**ACTIVITY**
Each line from the one containing "Tell me what" to the end of the data must be copied exactly, the first and last included; no other lines and no pictures belong in the copy.

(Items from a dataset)

• • •

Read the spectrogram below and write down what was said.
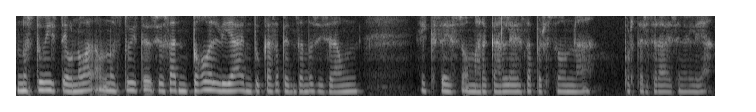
no estuviste o no, no estuviste ociosa en todo el día en tu casa pensando si será un exceso marcarle a esa persona por tercera vez en el día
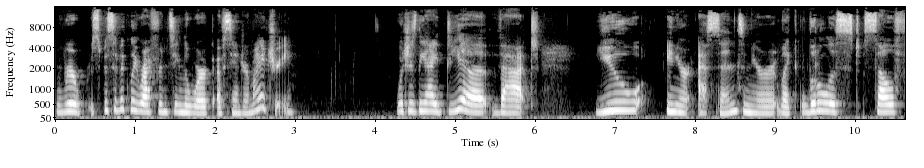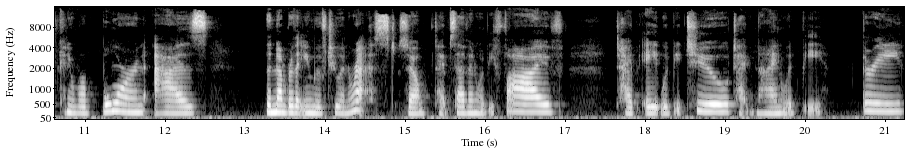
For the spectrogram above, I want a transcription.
we're specifically referencing the work of Sandra Maitri, which is the idea that you, in your essence, in your like littlest self, kind of were born as the number that you move to in rest. So type 7 would be 5, type 8 would be 2, type 9 would be 3,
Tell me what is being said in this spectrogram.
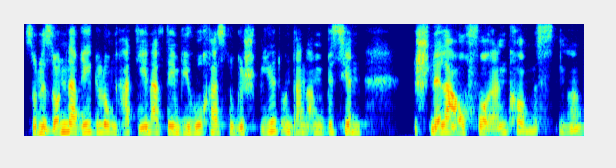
so eine Sonderregelung hat, je nachdem, wie hoch hast du gespielt und dann ein bisschen schneller auch vorankommst. Ne?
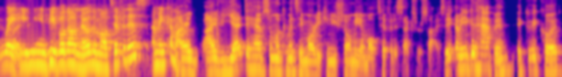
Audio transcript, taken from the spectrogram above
Wait, you mean people don't know the multifidus? I mean, come on. I've, I've, yet to have someone come and say, Marty, can you show me a multifidus exercise? It, I mean, it could happen. It, it could,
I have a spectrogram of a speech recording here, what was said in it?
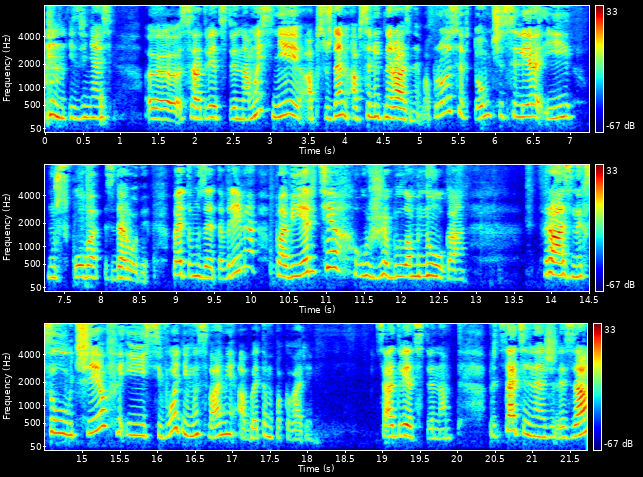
извиняюсь, э, соответственно, мы с ней обсуждаем абсолютно разные вопросы, в том числе и мужского здоровья. Поэтому за это время, поверьте, уже было много разных случаев, и сегодня мы с вами об этом поговорим. Соответственно, предстательная железа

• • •

**ANSWER**
Tell me what is being said in this spectrogram.
so eine Sonderregelung hat, je nachdem, wie hoch hast du gespielt und dann ein bisschen schneller auch vorankommst. Ne?
Audio transcript, taken from the spectrogram above
Wait, you mean people don't know the multifidus? I mean, come on. I've, I've, yet to have someone come and say, Marty, can you show me a multifidus exercise? It, I mean, it could happen. It, it could,
I have a spectrogram of a speech recording here, what was said in it?
извиняюсь, э, соответственно, мы с ней обсуждаем абсолютно разные вопросы, в том числе и мужского здоровья. Поэтому за это время, поверьте, уже было много разных случаев, и сегодня мы с вами об этом поговорим. Соответственно, предстательная железа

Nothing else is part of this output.